Can You Get Your Daily Dose of Vitamin D From a Serum?
Affectionately referred to as the "Sunshine Vitamin," vitamin D can build up by exposing the body to teeny amounts of sunshine per day (5-15 minutes). Not too bad of a deal...or so we thought. Dermatologist Neal Schultz, M.D. cautions that going out into the sunshine without proper SPF protection can cause premature aging and increase your risk for cancer—sun bunnies, take note.
Perhaps this is one reason we've seen vitamin D-infused beauty products popping up everywhere. Our recent scopes include Life Extension Vitamin D Lotion by Cosmesis, Dr. Goldfaden's Vitamin D Face Cream, and Dr. Dennis Gross' Active Vitamin D Serum-Oil, which is marketed as the "first and only serum created to provide sufficient levels of vitamin D through topical application." An impressive claim? You betcha.
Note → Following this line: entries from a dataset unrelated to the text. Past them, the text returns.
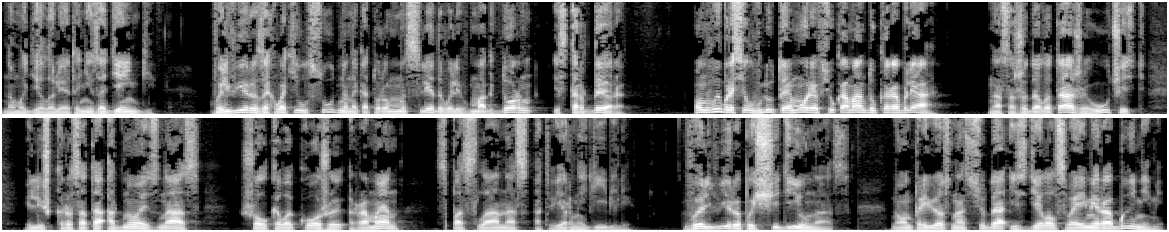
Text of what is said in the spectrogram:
Но мы делали это не за деньги. Вельвира захватил судно, на котором мы следовали в Макдорн из Тардера. Он выбросил в лютое море всю команду корабля. Нас ожидала та же участь, и лишь красота одной из нас, шелковой кожи Ромен, спасла нас от верной гибели. Вельвира пощадил нас, но он привез нас сюда и сделал своими рабынями.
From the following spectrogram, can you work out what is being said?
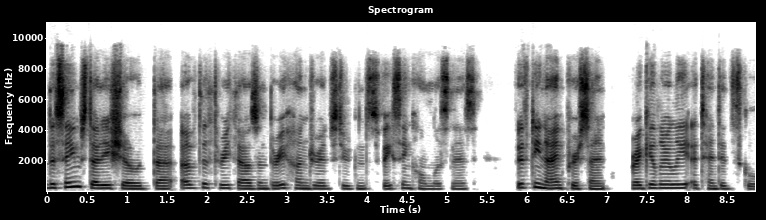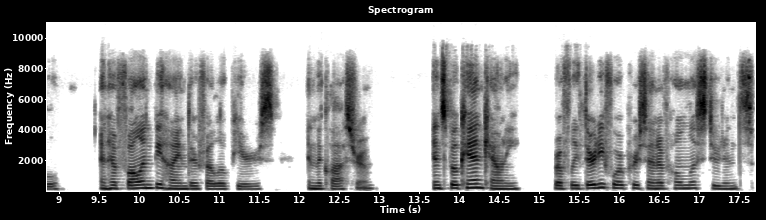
The same study showed that of the 3,300 students facing homelessness, 59% regularly attended school and have fallen behind their fellow peers in the classroom. In Spokane County, roughly 34% of homeless students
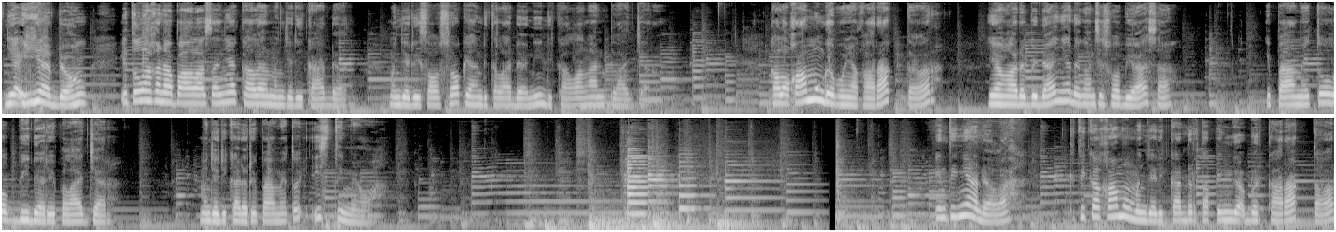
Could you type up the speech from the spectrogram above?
Ya iya dong, itulah kenapa alasannya kalian menjadi kader, menjadi sosok yang diteladani di kalangan pelajar. Kalau kamu nggak punya karakter, ya nggak ada bedanya dengan siswa biasa. IPM itu lebih dari pelajar, menjadi kader IPM itu istimewa. Intinya adalah, ketika kamu menjadi kader tapi nggak berkarakter,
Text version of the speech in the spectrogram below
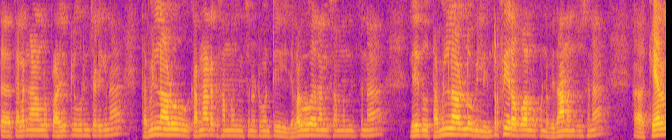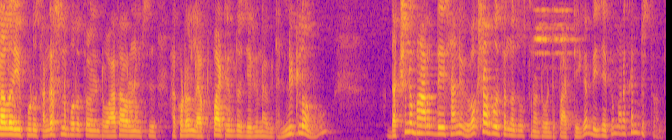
తె- తెలంగాణలో ప్రాజెక్టుల గురించి అడిగినా తమిళనాడు కర్ణాటక సంబంధించినటువంటి జల వివాదానికి సంబంధించిన లేదు తమిళనాడులో వీళ్ళు ఇంటర్ఫియర్ అవ్వాలనుకున్న విధానం చూసినా కేరళలో ఇప్పుడు సంఘర్షణపూరితమైన వాతావరణం అక్కడ లెఫ్ట్ పార్టీలతో జరిగిన వీటన్నిటిలోనూ దక్షిణ భారతదేశాన్ని వివక్షాపూరితంగా చూస్తున్నటువంటి పార్టీగా బీజేపీ మనకు కనిపిస్తుంది.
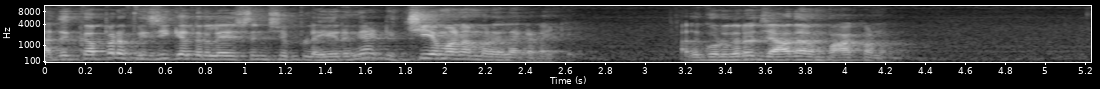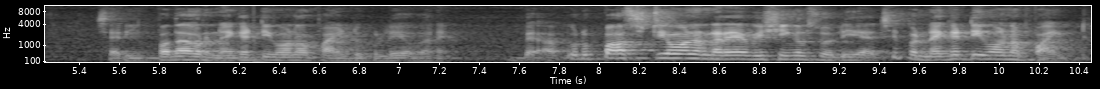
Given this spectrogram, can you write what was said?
அதுக்கப்புறம் ஃபிசிக்கல் ரிலேஷன்ஷிப்பில் இருங்க நிச்சயமான முறையில் கிடைக்கும். அதுக்கு ஒரு தடவை ஜாதகம் பார்க்கணும். சரி இப்போ தான் ஒரு நெகட்டிவான பாயிண்ட்டுக்குள்ளேயே வரேன். ஒரு பாசிட்டிவான நிறைய விஷயங்கள் சொல்லியாச்சு. இப்போ நெகட்டிவான பாயிண்ட்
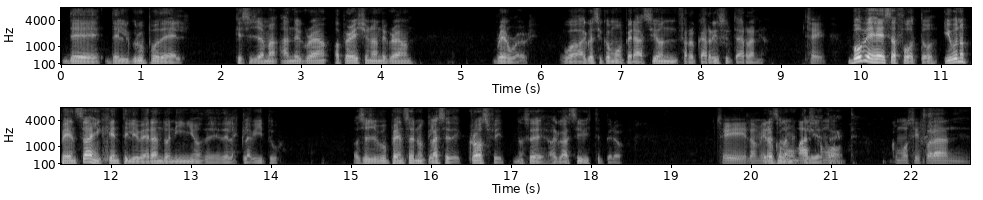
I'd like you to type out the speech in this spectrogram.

We tested the serum, and fell in love with its texture (it's super light and easily absorbed). We were also impressed that we could use it as a primer to boost skin elasticity and hydration, reduce pore size, and amp up radiance. All thumbs up.
But not all dermatologists agree that topical application will give you enough Vitamin D. "I always recommend [that] my patients [get] real sunlight exposure (with SPF protection)," says L'Oreal Professional Brand Ambassador and dermatologist Gervaise Gestner, M.D. "A lot of people aren’t getting that 15 minutes of sun." She also says Vitamin D supplements and some foods are a good source of the nutrient. For example, "nearly every cereal is fortified with Vitamin D," she says.
Dr. Schultz warns against exposure to sunlight without adequate SPF, and says he hasn't seen any clinical evidence to support the claim that a daily dose of Vitamin D (typically around the range of 600-800 units) can be received and metabolized through topical application only.
What are your thoughts on the vitamin D craze?